My daughter had been after me for a while to go visit the Hoh rainforest, so I finally conceded the long drive during a spate of good weather. Besides, we were in need of a warmup hike and the Hoh trail barely climbs over the first 14 miles, keeping the hiker immersed in green paradise that entire time. What with the long drive and various other chores, we didn't start hiking until almost 2 PM, but that was fine as we planned on going in about 10 miles for the first day, then making the second day a bit longer. There is still snow on the upper portion of the trail towards Glacier Meadows and we weren't sure how far we wanted to go in with no preparations for steep snow travel. We spent the first night in Lewis Meadows, pitching our Duplex right next to the river. The water lulled us to sleep as a nearly full moon tracked across the adjacent ridgeline during the night. Normally, having to arise for a nature call can be a pain, leaving one's warm cocoon, but the evening stayed mild and the moon glistened off the river, making me wish I had brought a tripod. Click here for the complete photo set.
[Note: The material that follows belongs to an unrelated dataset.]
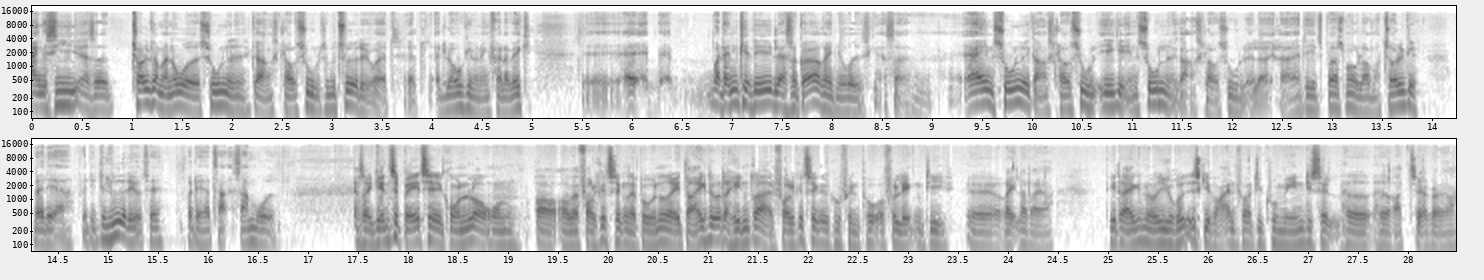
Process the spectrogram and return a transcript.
man kan sige, altså tolker man ordet solnedgangsklausul, så betyder det jo, at, at, at lovgivningen falder væk. Øh, hvordan kan det lade sig gøre rent juridisk? Altså, er en solnedgangsklausul ikke en solnedgangsklausul, eller, eller er det et spørgsmål om at tolke, hvad det er? Fordi det lyder det jo til på det her samråd. Altså igen tilbage til grundloven og, og hvad Folketinget er bundet af. Der er ikke noget, der hindrer, at Folketinget kunne finde på at forlænge de øh, regler, der er. Det er der ikke noget juridisk i vejen for, at de kunne mene, de selv havde, havde ret til at gøre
With pristine weather on day two, we arose for breakfast and continued towards the river's beginnings, finally running into some mildish uphill on the way to Elk Lake. It was here I discovered I had failed to include some mandatory food for our trip, so the decision was made to turn around and complete a 20 mile day on what meager portions remained. I tried to make up for my faux pas by donating most of the remaining food to my daughter, because hunger is far preferable to starving daughter crankiness. It was rather comical for me to eat one chip with 3 miles remaining, a typical portion for the day. I've been told I'll never pack the food again, and I tend to agree on that point. However, growling stomachs did little to distract us from the cool breezes, the buttercup fields, the gentle trail through giant spruce, fir, cedar and ancient maples draped with moss, all the while serenaded by birdsong and breeze induced flora rustling. Who needs food when every breath is a feast for the lungs? And later in the day we had a cool encounter with a coyote, loping down the trail towards us with nary a glance at the multicolored bipeds. We stopped and wondered what he would do, but the bushy tailed beast simply arced around us and rejoined the trail, never even glancing back. We made it back to the truck by 8 with plenty of time to take a hot shower in the parking lot, this night sleeping in the camper converted Avalanche and lulled to sleep by a frog croaking cacophony (we did have food waiting for us in the cooler). After sleeping in with a late start out of the park, we were able to stop at a cafe for some calories and remochaize before spending some time at Ruby Beach on the way home. The Hoh certainly delivered on immersing us in a classic temperate rain forest hike, well worth the drive and the empty stomachs.